#### Record set
■ ■ ■ ■ ■

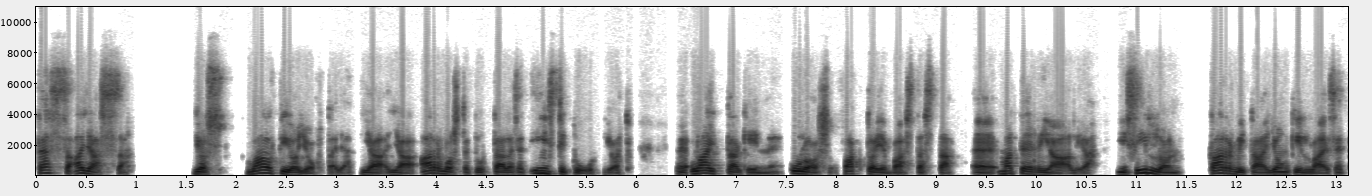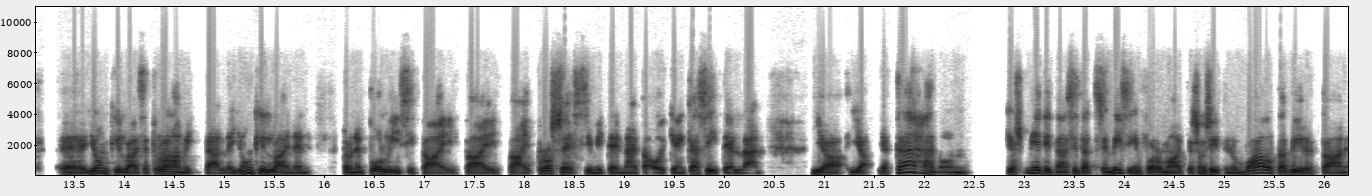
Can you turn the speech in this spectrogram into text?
tässä ajassa, jos valtiojohtajat ja, ja arvostetut tällaiset instituutiot eh, laittaakin ulos faktojen vastasta eh, materiaalia, niin silloin tarvitaan jonkinlaiset, eh, jonkinlaiset raamit tälle, jonkinlainen poliisi tai, tai, tai prosessi, miten näitä oikein käsitellään. Ja, ja, ja tämähän on, jos mietitään sitä, että se misinformaatio se on siirtynyt valtavirtaan,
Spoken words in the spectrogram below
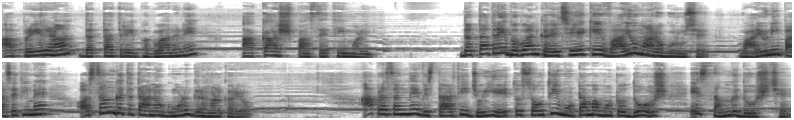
આ પ્રેરણા દત્તાત્રેય ભગવાનને આકાશ પાસેથી મળી. દત્તાત્રેય ભગવાન કહે છે કે વાયુ મારો ગુરુ છે. વાયુની પાસેથી મેં અસંગતતાનો ગુણ ગ્રહણ કર્યો. આ પ્રસંગને વિસ્તારથી જોઈએ તો સૌથી મોટામાં મોટો દોષ એ સંગ દોષ છે.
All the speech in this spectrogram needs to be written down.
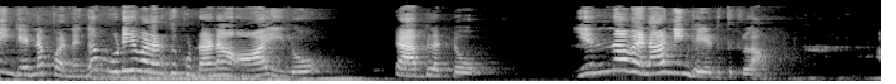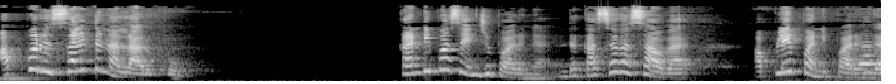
நீங்க என்ன பண்ணுங்க? முடி வளர்றதுக்கு உண்டான ஆயிலோ டேப்லெட்டோ என்ன வேணா நீங்க எடுத்துக்கலாம். அப்ப ரிசல்ட் நல்லா இருக்கும் கண்டிப்பா செஞ்சு பாருங்க. இந்த கசகசாவை அப்ளை பண்ணி பாருங்க.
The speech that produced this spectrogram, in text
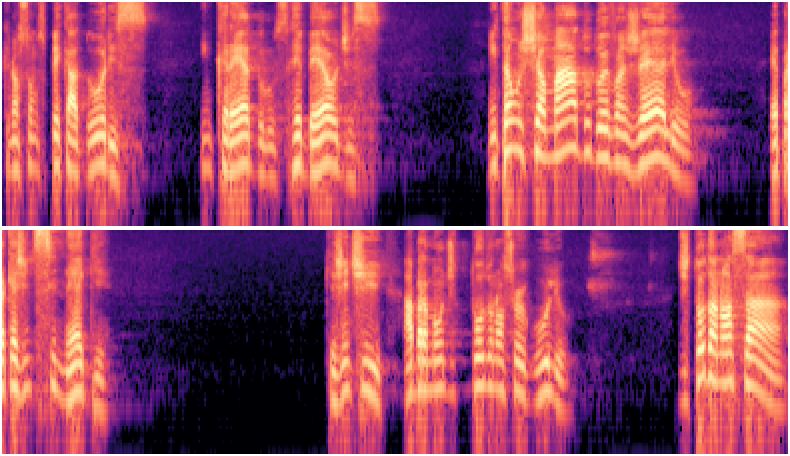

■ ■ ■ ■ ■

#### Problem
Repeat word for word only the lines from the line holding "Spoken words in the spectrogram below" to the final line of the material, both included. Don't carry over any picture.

#### Task response
Spoken words in the spectrogram below
આ પ્રેરણા દત્તાત્રેય ભગવાનને આકાશ પાસેથી મળી. દત્તાત્રેય ભગવાન કહે છે કે વાયુ મારો ગુરુ છે. વાયુની પાસેથી મેં અસંગતતાનો ગુણ ગ્રહણ કર્યો. આ પ્રસંગને વિસ્તારથી જોઈએ તો સૌથી મોટામાં મોટો દોષ એ સંગ દોષ છે.
All the speech in this spectrogram needs to be written down.
நீங்க என்ன பண்ணுங்க? முடி வளர்றதுக்கு உண்டான ஆயிலோ டேப்லெட்டோ என்ன வேணா நீங்க எடுத்துக்கலாம். அப்ப ரிசல்ட் நல்லா இருக்கும் கண்டிப்பா செஞ்சு பாருங்க. இந்த கசகசாவை அப்ளை பண்ணி பாருங்க.
The speech that produced this spectrogram, in text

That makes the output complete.